-- Exercise inputs follows --
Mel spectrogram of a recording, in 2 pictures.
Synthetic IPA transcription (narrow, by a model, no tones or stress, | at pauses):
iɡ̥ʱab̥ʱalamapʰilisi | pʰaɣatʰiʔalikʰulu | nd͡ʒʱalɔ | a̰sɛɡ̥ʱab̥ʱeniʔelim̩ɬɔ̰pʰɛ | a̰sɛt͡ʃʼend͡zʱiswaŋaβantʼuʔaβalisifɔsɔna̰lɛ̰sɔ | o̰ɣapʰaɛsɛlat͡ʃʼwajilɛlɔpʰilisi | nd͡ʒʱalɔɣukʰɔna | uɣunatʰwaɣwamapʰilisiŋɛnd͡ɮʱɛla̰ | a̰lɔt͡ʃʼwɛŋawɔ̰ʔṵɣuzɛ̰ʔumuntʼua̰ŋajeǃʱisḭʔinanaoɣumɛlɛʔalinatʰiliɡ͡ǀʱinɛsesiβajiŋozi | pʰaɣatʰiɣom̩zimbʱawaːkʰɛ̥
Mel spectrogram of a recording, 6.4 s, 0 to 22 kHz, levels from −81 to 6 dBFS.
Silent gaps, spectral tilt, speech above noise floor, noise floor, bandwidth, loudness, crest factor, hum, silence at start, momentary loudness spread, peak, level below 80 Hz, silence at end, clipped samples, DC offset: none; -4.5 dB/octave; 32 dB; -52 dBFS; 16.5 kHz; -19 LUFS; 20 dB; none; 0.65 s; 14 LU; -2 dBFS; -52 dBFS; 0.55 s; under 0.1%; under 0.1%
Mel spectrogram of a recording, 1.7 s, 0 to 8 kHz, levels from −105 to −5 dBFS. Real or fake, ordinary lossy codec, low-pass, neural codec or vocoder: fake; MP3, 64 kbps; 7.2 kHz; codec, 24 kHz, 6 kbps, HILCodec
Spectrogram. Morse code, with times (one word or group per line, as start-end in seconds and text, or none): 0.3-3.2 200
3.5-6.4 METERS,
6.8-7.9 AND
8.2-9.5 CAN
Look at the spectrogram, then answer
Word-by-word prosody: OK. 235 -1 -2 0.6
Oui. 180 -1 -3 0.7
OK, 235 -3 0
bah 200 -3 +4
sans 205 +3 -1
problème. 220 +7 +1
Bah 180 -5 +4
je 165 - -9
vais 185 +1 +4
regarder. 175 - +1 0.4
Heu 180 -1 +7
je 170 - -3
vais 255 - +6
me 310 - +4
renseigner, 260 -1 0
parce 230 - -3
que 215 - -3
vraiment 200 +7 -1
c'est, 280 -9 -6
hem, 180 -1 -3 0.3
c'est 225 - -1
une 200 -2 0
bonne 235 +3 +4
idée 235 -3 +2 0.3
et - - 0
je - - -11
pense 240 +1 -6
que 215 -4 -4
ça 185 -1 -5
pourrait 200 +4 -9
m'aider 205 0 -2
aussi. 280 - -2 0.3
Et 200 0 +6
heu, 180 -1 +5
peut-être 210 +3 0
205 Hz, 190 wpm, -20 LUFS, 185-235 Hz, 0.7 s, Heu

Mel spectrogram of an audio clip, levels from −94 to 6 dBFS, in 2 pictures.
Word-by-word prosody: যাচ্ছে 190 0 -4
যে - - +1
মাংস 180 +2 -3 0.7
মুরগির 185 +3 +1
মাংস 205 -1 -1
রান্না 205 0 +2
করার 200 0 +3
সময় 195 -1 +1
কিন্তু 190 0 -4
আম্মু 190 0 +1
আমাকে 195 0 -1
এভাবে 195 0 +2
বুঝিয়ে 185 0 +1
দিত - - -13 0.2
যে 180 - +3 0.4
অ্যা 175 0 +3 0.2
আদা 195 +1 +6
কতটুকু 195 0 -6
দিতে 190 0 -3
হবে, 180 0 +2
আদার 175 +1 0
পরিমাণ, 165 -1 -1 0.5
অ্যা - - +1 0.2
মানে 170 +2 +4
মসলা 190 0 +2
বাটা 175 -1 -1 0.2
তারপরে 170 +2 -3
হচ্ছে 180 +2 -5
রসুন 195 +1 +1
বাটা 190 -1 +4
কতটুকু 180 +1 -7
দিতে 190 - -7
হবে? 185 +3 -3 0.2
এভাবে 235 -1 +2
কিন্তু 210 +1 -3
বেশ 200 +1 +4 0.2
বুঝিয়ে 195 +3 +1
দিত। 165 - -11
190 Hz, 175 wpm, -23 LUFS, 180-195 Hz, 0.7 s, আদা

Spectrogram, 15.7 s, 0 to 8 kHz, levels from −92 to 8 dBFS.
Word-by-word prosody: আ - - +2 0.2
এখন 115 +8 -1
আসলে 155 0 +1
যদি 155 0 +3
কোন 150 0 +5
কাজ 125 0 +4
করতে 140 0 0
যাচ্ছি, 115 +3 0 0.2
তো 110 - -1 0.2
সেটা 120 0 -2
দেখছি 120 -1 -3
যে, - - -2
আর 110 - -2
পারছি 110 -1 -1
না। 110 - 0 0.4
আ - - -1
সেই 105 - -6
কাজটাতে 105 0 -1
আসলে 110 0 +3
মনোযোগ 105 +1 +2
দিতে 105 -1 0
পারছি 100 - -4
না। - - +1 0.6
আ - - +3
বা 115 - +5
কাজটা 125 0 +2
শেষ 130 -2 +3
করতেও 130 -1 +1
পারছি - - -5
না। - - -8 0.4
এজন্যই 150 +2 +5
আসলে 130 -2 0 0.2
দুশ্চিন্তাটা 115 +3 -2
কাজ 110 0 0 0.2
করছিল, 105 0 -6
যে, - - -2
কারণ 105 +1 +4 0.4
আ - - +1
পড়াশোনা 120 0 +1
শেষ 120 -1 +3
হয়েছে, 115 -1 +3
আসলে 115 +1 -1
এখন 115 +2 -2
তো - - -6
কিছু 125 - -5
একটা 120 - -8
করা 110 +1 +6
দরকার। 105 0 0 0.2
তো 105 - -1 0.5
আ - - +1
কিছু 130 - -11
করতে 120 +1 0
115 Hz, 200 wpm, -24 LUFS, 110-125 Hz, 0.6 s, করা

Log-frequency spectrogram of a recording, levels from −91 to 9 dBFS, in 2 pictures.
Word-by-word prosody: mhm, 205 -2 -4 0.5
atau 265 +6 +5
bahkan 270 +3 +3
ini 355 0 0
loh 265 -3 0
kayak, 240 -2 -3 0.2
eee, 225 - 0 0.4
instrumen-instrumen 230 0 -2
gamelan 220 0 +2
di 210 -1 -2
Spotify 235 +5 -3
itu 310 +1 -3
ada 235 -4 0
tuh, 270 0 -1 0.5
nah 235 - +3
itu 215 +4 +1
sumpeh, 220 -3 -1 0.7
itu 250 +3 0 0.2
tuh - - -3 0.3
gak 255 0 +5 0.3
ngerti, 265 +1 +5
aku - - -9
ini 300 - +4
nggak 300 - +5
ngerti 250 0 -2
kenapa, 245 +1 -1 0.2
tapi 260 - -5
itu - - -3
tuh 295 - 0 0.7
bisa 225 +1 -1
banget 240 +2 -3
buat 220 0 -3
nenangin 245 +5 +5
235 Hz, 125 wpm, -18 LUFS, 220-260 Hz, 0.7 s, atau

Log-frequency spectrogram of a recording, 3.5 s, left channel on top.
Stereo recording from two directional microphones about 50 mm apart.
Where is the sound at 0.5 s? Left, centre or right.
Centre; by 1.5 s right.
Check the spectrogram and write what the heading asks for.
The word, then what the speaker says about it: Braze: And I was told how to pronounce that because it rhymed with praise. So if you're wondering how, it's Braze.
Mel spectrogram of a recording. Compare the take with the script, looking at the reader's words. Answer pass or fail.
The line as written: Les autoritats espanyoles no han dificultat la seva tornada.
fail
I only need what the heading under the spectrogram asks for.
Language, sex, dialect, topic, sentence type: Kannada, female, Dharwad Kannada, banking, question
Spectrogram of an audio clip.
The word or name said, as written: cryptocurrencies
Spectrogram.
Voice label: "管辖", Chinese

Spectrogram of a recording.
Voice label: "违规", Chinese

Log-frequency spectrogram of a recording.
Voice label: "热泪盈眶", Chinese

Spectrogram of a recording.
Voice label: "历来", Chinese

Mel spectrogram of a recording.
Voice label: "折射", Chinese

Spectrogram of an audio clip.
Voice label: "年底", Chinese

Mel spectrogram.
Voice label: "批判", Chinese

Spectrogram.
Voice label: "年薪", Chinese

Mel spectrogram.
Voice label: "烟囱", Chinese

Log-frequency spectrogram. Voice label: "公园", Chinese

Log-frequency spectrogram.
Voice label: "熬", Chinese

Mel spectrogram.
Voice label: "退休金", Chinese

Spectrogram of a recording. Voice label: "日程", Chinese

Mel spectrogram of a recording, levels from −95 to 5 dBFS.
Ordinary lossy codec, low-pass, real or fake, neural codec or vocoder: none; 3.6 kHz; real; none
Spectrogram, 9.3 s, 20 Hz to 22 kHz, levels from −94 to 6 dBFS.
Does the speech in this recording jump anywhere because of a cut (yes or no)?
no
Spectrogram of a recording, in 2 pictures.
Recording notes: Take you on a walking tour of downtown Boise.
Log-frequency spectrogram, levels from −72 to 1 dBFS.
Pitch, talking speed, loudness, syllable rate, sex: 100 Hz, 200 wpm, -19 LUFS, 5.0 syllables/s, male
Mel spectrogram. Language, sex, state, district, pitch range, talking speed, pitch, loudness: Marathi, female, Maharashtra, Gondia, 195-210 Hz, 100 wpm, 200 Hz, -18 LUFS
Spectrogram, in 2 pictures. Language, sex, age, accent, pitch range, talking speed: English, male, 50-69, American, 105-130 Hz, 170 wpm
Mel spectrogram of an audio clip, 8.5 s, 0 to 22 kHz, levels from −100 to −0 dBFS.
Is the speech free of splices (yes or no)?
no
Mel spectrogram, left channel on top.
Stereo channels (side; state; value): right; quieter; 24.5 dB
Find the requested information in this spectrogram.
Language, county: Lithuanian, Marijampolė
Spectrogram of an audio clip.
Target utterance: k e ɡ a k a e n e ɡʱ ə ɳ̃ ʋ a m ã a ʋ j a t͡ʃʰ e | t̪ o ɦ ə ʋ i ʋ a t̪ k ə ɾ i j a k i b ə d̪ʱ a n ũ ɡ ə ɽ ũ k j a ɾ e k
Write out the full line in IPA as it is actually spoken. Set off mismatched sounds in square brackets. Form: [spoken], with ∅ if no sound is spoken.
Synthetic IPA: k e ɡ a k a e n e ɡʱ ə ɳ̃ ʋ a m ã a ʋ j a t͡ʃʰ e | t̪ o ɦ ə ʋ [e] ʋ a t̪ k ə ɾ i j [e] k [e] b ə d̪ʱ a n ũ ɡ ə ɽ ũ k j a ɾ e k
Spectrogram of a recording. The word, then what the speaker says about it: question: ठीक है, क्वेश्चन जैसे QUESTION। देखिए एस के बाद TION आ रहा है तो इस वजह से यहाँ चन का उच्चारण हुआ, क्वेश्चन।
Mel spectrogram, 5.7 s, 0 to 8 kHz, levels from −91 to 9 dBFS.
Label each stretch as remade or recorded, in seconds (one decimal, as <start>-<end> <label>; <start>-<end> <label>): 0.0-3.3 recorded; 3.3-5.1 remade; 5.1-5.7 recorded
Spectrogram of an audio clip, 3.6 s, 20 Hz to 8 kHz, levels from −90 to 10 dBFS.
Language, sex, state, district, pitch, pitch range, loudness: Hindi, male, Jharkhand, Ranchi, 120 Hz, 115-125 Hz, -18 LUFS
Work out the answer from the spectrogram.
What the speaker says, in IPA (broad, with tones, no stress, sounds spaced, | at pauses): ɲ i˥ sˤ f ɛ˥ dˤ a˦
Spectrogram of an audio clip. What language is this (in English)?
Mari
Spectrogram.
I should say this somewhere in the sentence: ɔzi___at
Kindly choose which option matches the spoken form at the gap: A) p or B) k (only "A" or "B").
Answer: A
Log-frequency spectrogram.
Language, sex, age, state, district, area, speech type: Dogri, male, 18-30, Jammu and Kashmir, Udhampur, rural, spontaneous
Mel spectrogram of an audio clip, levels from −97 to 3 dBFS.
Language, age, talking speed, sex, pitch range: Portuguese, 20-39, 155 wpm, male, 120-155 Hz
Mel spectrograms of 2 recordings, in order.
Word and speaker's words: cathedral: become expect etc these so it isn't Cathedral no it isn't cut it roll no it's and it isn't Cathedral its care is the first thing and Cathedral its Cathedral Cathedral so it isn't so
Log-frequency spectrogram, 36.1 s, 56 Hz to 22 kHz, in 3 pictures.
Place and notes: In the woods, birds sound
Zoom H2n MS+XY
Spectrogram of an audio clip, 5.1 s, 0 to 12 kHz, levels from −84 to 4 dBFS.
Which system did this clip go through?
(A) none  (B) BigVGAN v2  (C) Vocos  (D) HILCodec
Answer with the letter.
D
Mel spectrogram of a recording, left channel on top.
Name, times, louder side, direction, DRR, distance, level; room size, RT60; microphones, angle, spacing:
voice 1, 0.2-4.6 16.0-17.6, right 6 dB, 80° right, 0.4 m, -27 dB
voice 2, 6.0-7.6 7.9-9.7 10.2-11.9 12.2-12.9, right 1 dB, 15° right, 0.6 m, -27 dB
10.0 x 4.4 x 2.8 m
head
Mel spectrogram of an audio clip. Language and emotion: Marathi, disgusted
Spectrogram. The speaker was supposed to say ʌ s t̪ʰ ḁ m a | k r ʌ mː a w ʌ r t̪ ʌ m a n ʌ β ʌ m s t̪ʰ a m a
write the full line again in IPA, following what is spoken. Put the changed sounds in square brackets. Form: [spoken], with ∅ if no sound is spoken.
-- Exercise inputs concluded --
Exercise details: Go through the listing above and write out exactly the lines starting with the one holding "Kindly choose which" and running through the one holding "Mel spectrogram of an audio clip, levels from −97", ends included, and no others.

Response area:
Kindly choose which option matches the spoken form at the gap: A) p or B) k (only "A" or "B").
Answer: A
Log-frequency spectrogram.
Language, sex, age, state, district, area, speech type: Dogri, male, 18-30, Jammu and Kashmir, Udhampur, rural, spontaneous
Mel spectrogram of an audio clip, levels from −97 to 3 dBFS.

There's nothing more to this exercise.